Recorded data:
● ● ● ● ● ● ●

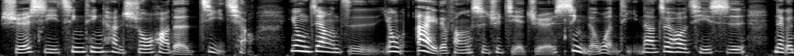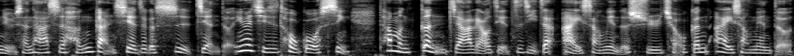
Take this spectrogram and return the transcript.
学习倾听和说话的技巧，用这样子用爱的方式去解决性的问题。那最后其实那个女生她是很感谢这个事件的，因为其实透过性，他们更加了解自己在爱上面的需求，跟爱上面的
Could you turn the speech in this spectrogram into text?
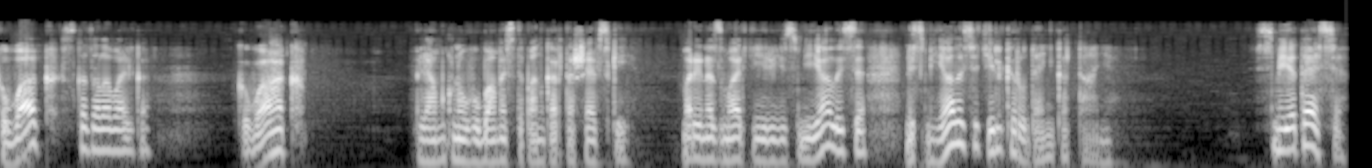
Квак, сказала Валька. Квак. плямкнув губами Степан Карташевський. Марина з Мартією сміялися, не сміялася тільки руденька Таня. Смієтеся,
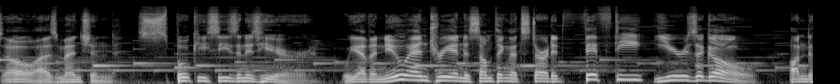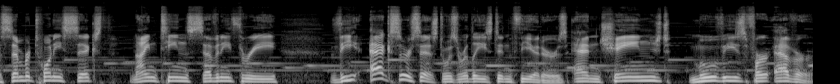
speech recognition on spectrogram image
So, as mentioned, spooky season is here. We have a new entry into something that started 50 years ago. On December 26th, 1973, The Exorcist was released in theaters and changed movies forever.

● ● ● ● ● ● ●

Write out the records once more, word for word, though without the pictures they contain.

■ Exercise response ■
Take this spectrogram and return the transcript.
学习倾听和说话的技巧，用这样子用爱的方式去解决性的问题。那最后其实那个女生她是很感谢这个事件的，因为其实透过性，他们更加了解自己在爱上面的需求，跟爱上面的
Could you turn the speech in this spectrogram into text?
Квак, сказала Валька. Квак. плямкнув губами Степан Карташевський. Марина з Мартією сміялися, не сміялася тільки руденька Таня. Смієтеся,
speech recognition on spectrogram image
So, as mentioned, spooky season is here. We have a new entry into something that started 50 years ago. On December 26th, 1973, The Exorcist was released in theaters and changed movies forever.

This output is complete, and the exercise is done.